2000AD #2198 REVIEW

by Gavin Johnston on September 09, 2020

Writers: Rob Williams; Dan Abnett; Kek-W; Gordon Rennie
Artists: Henry Flint; Marc Harrison; Nicolo Assirelli; David Roach; Dom Reardon
Colours: Chris Blythe: John Charles; Peter Doherty
Letters: Annie Parkhouse; Simon Bowland; Jim Campbell
Publisher: Rebellion

Last week’s big twist can’t have been a huge surprise to many. The Four Horsemen of the Apocalypse stalk the Earth and the Last Horseman is Dredd. After all, who is the biggest bad in the Dredd-universe but the man himself?

Still, this prog’s Judge Dredd: End of Days manages to take this heavily foreshadowed zinger and up the ante, pulling shocking events from writer Rob William’s magic hat. Terrible events occur at such a pace in these five pages that artist Henry Flint almost has difficulty keeping up, with world shaking events tossed out in a bare handful of panels.

It all takes a turn for the worst to such an awful extent that a complete deus ex machina turnaround seems more likely than ever. This would be both entirely understandable given that Rob William’s has destroyed so much in the last few weeks, and a terrible shame. Judge Dredd doesn’t do retcons; nothing gets reset by a magic crystal Mcguffi and we don’t jump elsewhere in the multiverse just because a new writer is brought onboard.
If there's any problem here it's in depicting Horseman Dredd as a spiky, yammering madman.  The character's power come from unblinking faith and controlled rage, not his violence.  For that bottled anger to have simply been re-directed into purposeful world destruction could have been so much more powerful.

Also, that head is definitely getting bigger, but no-one seems to have mentioned it…
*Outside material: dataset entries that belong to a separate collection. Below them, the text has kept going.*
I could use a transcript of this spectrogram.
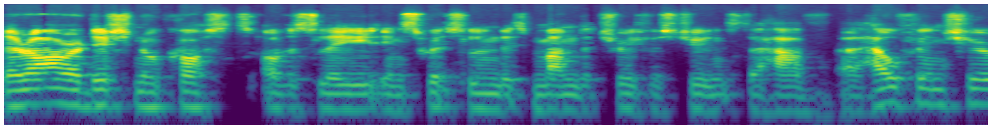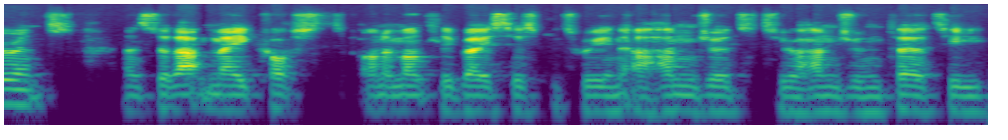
There are additional costs, obviously in Switzerland, it's mandatory for students to have a health insurance. And so that may cost on a monthly basis between 100 to 130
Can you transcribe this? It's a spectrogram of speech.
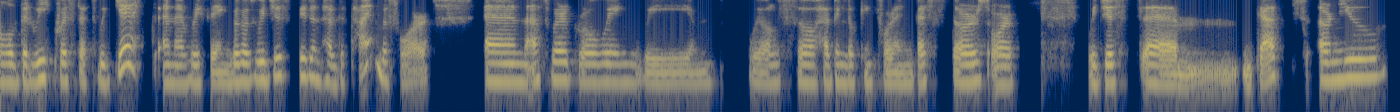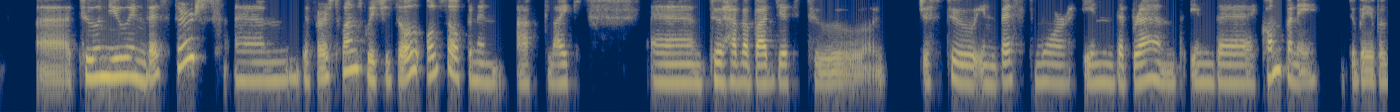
all the requests that we get and everything because we just didn't have the time before. And as we're growing we we also have been looking for investors or we just um, got our new uh, two new investors. Um, the first ones, which is all, also opening up, like um, to have a budget to just to invest more in the brand, in the company, to be able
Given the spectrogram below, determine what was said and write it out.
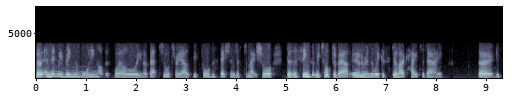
So, and then we ring the morning of as well, or you know, about two or three hours before the session, just to make sure that the things that we talked about earlier in the week are still okay today. So it's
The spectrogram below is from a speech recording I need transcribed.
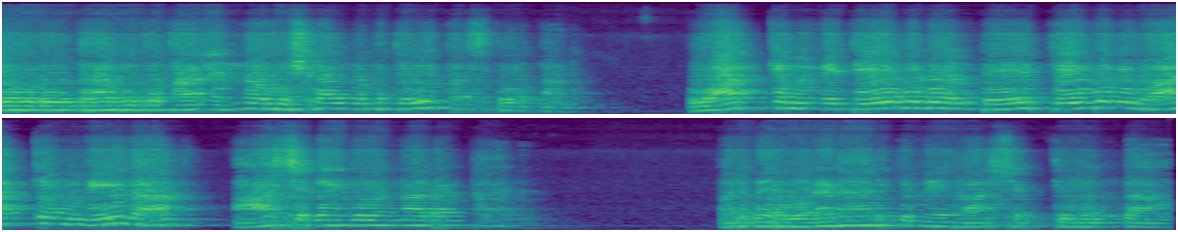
దేవుడు దావిత ద్వారా ఎన్నో విషయాలు నాకు తెలియపరుస్తూ ఉన్నాడు. వాక్యం మీ దేవుడు అంటే దేవుని వాక్యం మీద ఆశ కలిగి ఉన్నారంట మరి మీరు వినడానికి మీరు ఆసక్తి ఉందా?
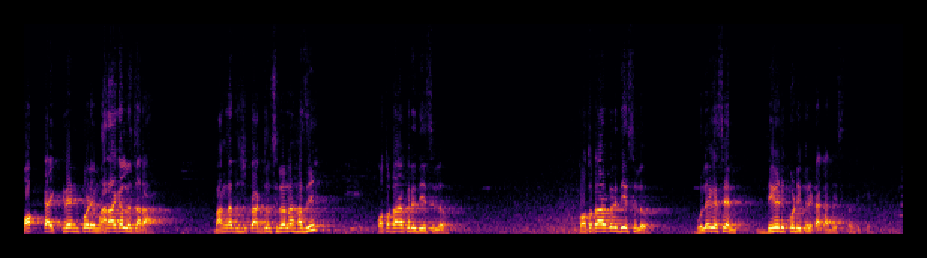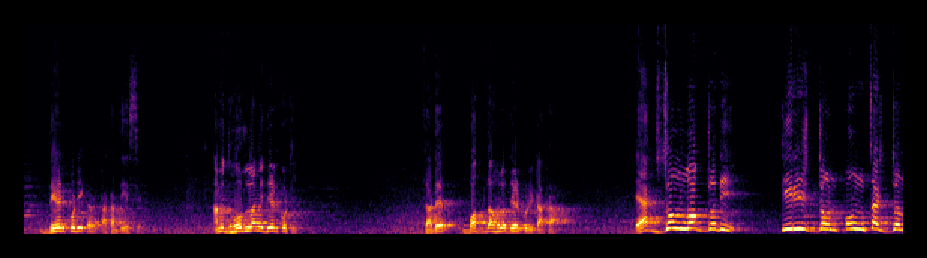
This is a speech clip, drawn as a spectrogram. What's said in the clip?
মক্কায় ক্রেন পড়ে মারা গেল যারা। বাংলাদেশে কয়েকজন ছিল না, হাজি? কত টাকা করে দিয়েছিল? কত টাকা করে দিয়েছিল? ভুলে গেছেন, দেড় কোটি করে টাকা দিয়েছে তাদেরকে। দেড় কোটি টাকা দিয়েছে। আমি ধরলামই দেড় কোটি। তাদের বদলা হলো দেড় কোটি টাকা। একজন লোক যদি তিরিশ জন, পঞ্চাশ জন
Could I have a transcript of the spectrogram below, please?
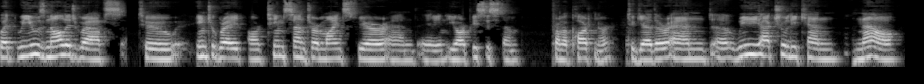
But we use knowledge graphs to integrate our team Teamcenter, MindSphere, and an ERP system from a partner together. And uh, we actually can now,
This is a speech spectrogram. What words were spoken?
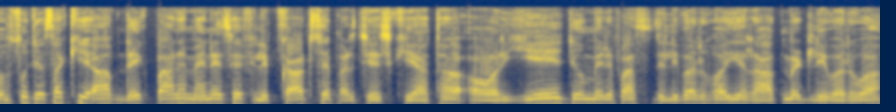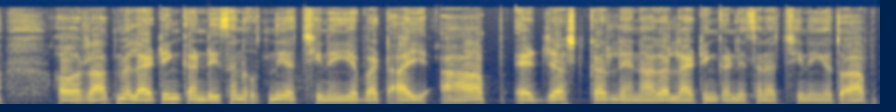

The Out gives additional background to Cyd’s intergalactic adventures, with an explanation of her troubled past. It’s another text heavy episode, with a barebones premise. Cyd seems to be speaking directly to the reader, the in-world logic stripped away.

The Out continues to be wonderfully written, quite touching story about looking for meaning after losing a child. It’s been almost devoid of action: episodes skirting around a refugee crisis and interplanetary war have featured very little in the way of violence. Instead, The Out has focussed onthe drama of fleeting but important relationships. Maybe not for everyone, this continues to be a beautiful, touching story.




Tharg’s 3rillers: Saphir has jumped from 19th century detective story to all-action adventure as Investigator Surete and Jorg battle the hordes of the Carrion Men. This is writer Kek-W at the top of their game, establishing a crazy new world and its pseudoscientific/occult dream logic whilst never slowing down. As a three part format, 3rillers live or die by their third party twist, but this is looking good so far.

The blunt political parody might be lost on international readers. If so, count yourself lucky you’ve managed to escape hearing of the politician in question (or his nanny).



We also get a couple of perfectly fine episodes from Sinister Dexter: Ghostlands and The Diaboliks: A Crooked Beat.


Sinister Dexter: Ghostlands continues to piece together the latest of its massive arcs, with guns-for-hire Finnigan and Ramone meeting up with old friends. It’s a walk and talk episode, linking previous point points together and reminding us of the bigger picture: entirely necessary in the longer term and with some nicely crafted dialogue, but hardly thrilling in itself. As “Part One of Chapter Three” of the most recent story featuring the gunshark duo, this is maybe a story to read in one go.


In The Diaboliks: A Crooked Beat, a new threat is introduced just as punk rockstar Johnny Pazazu joins the ranks of the demon busting gang. We get a nice bit of backstory, and an efficient introduction to new villains in five pages that can’t really be faulted.


In all, a decent Prog that does what it should...but even the shocking events of End of Days can't lift it beyond functional.

Our Score:


A Look Inside